(Dataset records)
────────

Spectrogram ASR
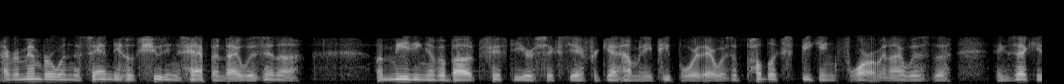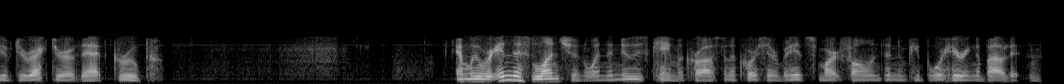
I remember when the Sandy Hook shootings happened, I was in a a meeting of about 50 or 60, I forget how many people were there. It was a public speaking forum, and I was the executive director of that group. And we were in this luncheon when the news came across, and of course everybody had smartphones, and people were hearing about it. And,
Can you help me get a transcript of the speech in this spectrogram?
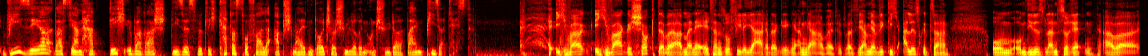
Wie sehr, Bastian, hat dich überrascht dieses wirklich katastrophale Abschneiden deutscher Schülerinnen und Schüler beim PISA-Test? Ich war, ich war geschockt, aber haben meine Eltern so viele Jahre dagegen angearbeitet. Was, sie haben ja wirklich alles getan um, um dieses Land zu retten. Aber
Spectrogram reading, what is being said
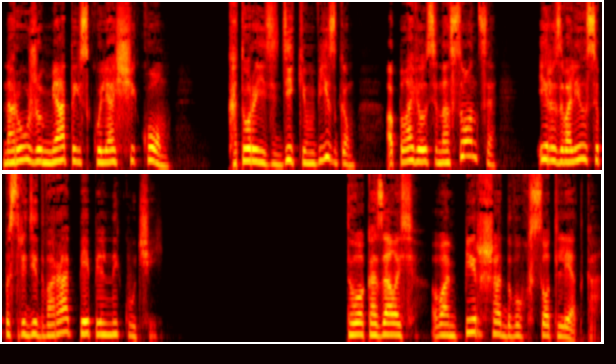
наружу мятый скулящий ком, который с диким визгом оплавился на солнце и развалился посреди двора пепельной кучей. То оказалась вампирша двухсотлетка.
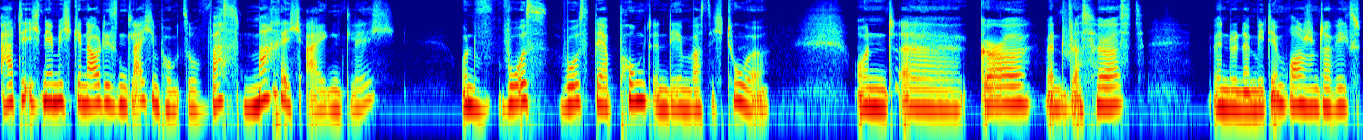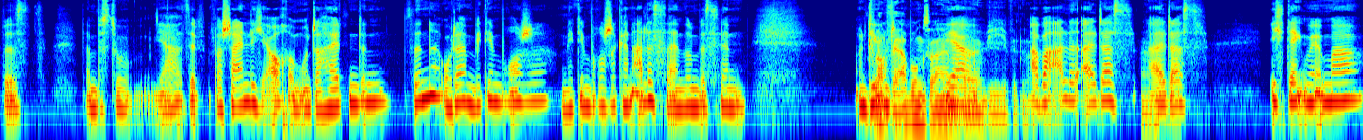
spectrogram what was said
hatte ich nämlich genau diesen gleichen Punkt. So, was mache ich eigentlich? Und wo ist, wo ist der Punkt in dem, was ich tue? Und äh, Girl, wenn du das hörst, wenn du in der Medienbranche unterwegs bist, dann bist du ja wahrscheinlich auch im unterhaltenden Sinne, oder? Medienbranche? Medienbranche kann alles sein, so ein bisschen. Und die kann auch Werbung sein ja, oder wie. Aber alle, all das, ja. all das. Ich denke mir immer,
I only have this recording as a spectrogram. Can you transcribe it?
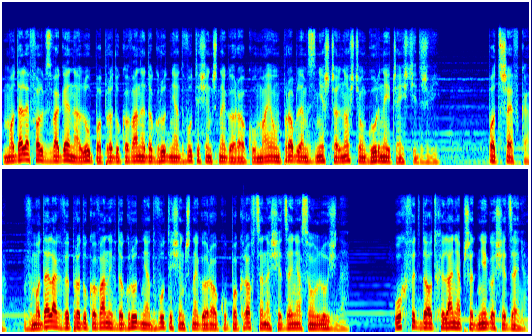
Modele Volkswagena Lupo produkowane do grudnia 2000 roku mają problem z nieszczelnością górnej części drzwi. Podszewka. W modelach wyprodukowanych do grudnia 2000 roku pokrowce na siedzenia są luźne. Uchwyt do odchylania przedniego siedzenia.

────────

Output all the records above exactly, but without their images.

ANSWER SECTION —
Spectrogram ASR
I remember when the Sandy Hook shootings happened, I was in a a meeting of about 50 or 60, I forget how many people were there. It was a public speaking forum, and I was the executive director of that group. And we were in this luncheon when the news came across, and of course everybody had smartphones, and people were hearing about it. And,
Can you help me get a transcript of the speech in this spectrogram?
Wie sehr, Bastian, hat dich überrascht dieses wirklich katastrophale Abschneiden deutscher Schülerinnen und Schüler beim PISA-Test? Ich war, ich war geschockt, aber haben meine Eltern so viele Jahre dagegen angearbeitet. Was, sie haben ja wirklich alles getan um, um dieses Land zu retten. Aber
Spectrogram reading, what is being said
наружу мятый скулящий ком, который с диким визгом оплавился на солнце и развалился посреди двора пепельной кучей. То оказалась вампирша двухсотлетка.
spectrogram what was said
hatte ich nämlich genau diesen gleichen Punkt. So, was mache ich eigentlich? Und wo ist, wo ist der Punkt in dem, was ich tue? Und äh, Girl, wenn du das hörst, wenn du in der Medienbranche unterwegs bist, dann bist du ja wahrscheinlich auch im unterhaltenden Sinne, oder? Medienbranche? Medienbranche kann alles sein, so ein bisschen. Und die kann auch Werbung sein ja, oder wie. Aber alle, all das, ja. all das. Ich denke mir immer,
I only have this recording as a spectrogram. Can you transcribe it?
Modele Volkswagena Lupo produkowane do grudnia 2000 roku mają problem z nieszczelnością górnej części drzwi. Podszewka. W modelach wyprodukowanych do grudnia 2000 roku pokrowce na siedzenia są luźne. Uchwyt do odchylania przedniego siedzenia.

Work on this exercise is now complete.